*** Data under study ***
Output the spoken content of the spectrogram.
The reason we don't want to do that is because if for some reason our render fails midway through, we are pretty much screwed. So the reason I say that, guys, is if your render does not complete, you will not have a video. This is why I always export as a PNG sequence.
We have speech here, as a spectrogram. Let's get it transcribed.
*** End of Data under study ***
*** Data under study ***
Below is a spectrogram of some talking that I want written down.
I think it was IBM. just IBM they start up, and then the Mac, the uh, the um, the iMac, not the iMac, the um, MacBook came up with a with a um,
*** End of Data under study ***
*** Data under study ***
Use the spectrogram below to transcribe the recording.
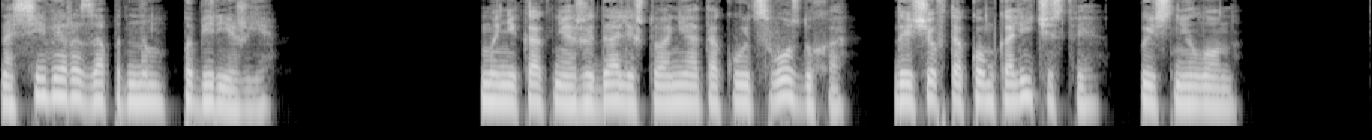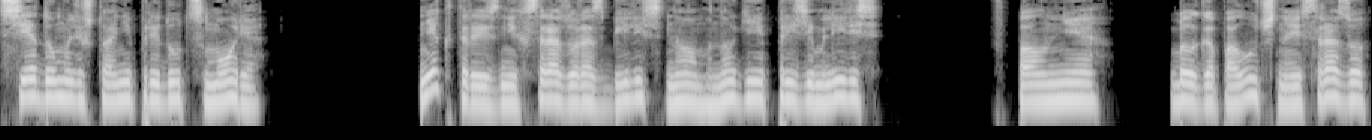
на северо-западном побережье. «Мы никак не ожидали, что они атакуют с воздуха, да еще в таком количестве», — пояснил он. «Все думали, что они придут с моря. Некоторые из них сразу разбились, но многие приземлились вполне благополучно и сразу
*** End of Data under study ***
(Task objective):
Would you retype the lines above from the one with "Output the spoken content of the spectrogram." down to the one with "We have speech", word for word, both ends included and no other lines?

(Answer for the task):
Output the spoken content of the spectrogram.
The reason we don't want to do that is because if for some reason our render fails midway through, we are pretty much screwed. So the reason I say that, guys, is if your render does not complete, you will not have a video. This is why I always export as a PNG sequence.
We have speech here, as a spectrogram. Let's get it transcribed.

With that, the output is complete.